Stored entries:
▼▼▼
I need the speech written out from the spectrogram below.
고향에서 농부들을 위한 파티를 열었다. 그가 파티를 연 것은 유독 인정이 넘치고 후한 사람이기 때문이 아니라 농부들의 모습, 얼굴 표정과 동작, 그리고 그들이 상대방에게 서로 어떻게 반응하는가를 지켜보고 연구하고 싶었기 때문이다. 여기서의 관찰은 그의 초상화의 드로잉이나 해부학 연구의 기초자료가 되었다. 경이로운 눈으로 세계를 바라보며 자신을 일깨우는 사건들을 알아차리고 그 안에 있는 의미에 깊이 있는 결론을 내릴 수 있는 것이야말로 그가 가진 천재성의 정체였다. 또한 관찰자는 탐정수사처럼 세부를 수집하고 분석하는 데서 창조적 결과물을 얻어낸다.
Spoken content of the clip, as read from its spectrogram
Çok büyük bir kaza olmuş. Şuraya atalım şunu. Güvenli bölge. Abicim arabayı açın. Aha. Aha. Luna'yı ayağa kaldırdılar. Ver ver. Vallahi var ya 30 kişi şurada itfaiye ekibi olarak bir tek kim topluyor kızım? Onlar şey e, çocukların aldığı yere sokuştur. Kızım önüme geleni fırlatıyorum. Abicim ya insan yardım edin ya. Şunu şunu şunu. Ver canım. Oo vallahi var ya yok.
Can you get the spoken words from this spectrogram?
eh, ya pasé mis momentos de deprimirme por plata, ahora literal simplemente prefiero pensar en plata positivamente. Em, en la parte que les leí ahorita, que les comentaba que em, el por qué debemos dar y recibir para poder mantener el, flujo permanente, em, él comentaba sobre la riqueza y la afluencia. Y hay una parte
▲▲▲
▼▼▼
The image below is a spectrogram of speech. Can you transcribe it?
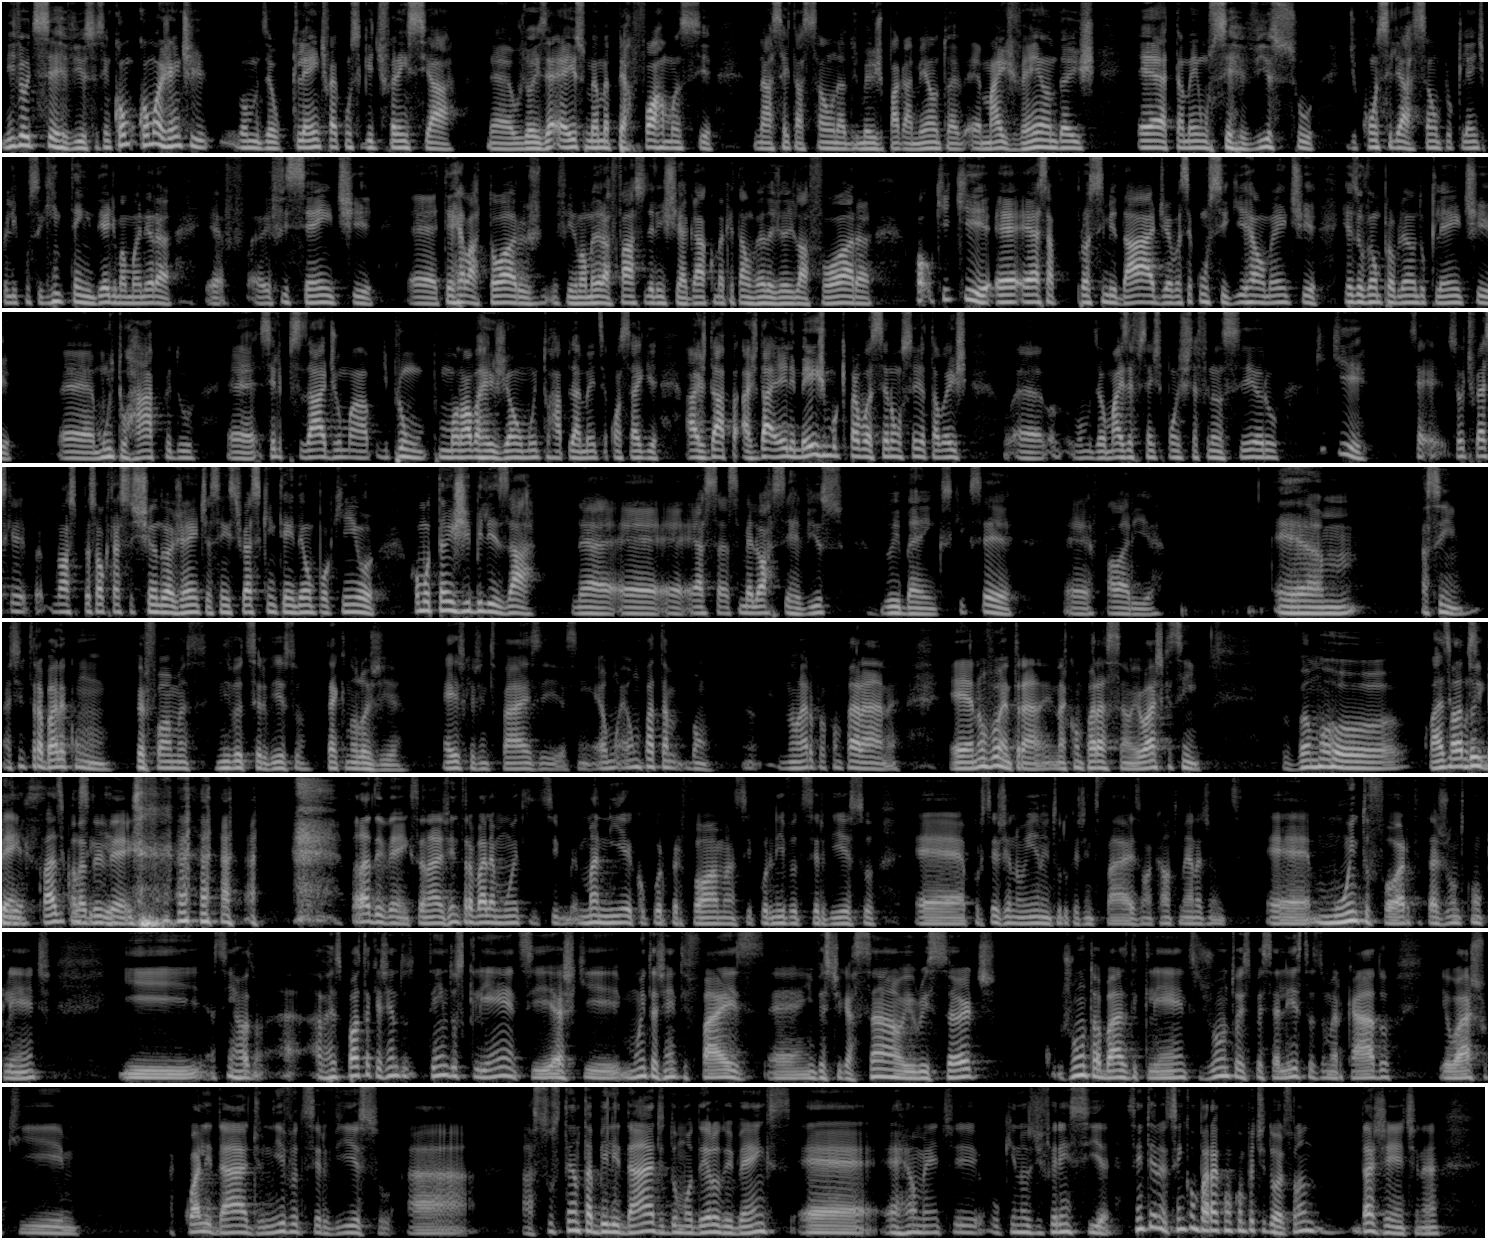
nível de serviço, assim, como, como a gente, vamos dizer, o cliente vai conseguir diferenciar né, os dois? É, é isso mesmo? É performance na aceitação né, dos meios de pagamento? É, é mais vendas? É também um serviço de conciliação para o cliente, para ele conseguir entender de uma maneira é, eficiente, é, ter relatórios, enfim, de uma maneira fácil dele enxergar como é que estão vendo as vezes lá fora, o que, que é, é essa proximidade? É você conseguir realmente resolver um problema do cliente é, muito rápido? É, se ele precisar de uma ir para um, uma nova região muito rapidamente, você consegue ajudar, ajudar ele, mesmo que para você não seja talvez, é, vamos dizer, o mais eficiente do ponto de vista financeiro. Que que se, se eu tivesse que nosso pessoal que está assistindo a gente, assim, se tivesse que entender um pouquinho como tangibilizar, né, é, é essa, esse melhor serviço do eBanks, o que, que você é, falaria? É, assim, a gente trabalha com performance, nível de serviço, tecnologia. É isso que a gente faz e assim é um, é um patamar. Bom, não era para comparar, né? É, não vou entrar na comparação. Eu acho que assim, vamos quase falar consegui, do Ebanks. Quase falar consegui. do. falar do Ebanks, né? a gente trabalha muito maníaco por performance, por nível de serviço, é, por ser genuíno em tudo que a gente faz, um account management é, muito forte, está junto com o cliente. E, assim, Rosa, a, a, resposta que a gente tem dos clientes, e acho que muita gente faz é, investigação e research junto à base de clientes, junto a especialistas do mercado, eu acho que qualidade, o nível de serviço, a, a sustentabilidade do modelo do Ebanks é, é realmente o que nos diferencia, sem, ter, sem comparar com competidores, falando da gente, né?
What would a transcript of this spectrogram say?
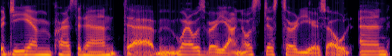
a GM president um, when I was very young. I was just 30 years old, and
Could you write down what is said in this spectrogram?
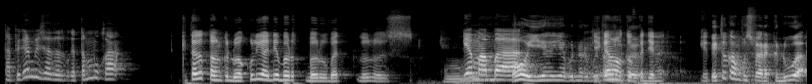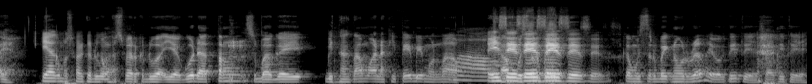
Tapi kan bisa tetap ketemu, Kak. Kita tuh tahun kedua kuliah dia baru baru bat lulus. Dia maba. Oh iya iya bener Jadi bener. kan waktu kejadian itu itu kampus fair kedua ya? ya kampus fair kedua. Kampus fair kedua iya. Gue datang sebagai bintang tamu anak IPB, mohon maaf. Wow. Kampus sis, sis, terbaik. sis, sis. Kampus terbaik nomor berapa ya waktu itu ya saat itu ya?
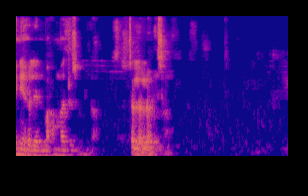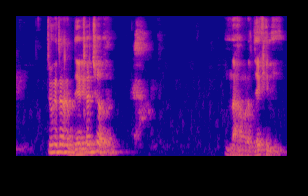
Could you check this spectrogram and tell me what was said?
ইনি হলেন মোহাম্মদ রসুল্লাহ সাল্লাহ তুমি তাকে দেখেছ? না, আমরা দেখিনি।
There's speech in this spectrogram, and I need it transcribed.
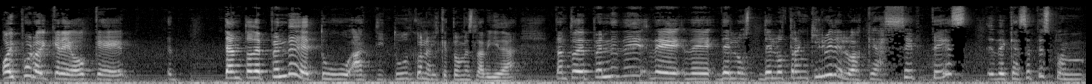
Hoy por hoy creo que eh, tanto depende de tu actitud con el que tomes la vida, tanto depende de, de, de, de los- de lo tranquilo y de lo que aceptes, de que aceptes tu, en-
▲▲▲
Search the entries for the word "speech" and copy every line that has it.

### EXPECTED OUTPUT
I need the speech written out from the spectrogram below.
The image below is a spectrogram of speech. Can you transcribe it?
There's speech in this spectrogram, and I need it transcribed.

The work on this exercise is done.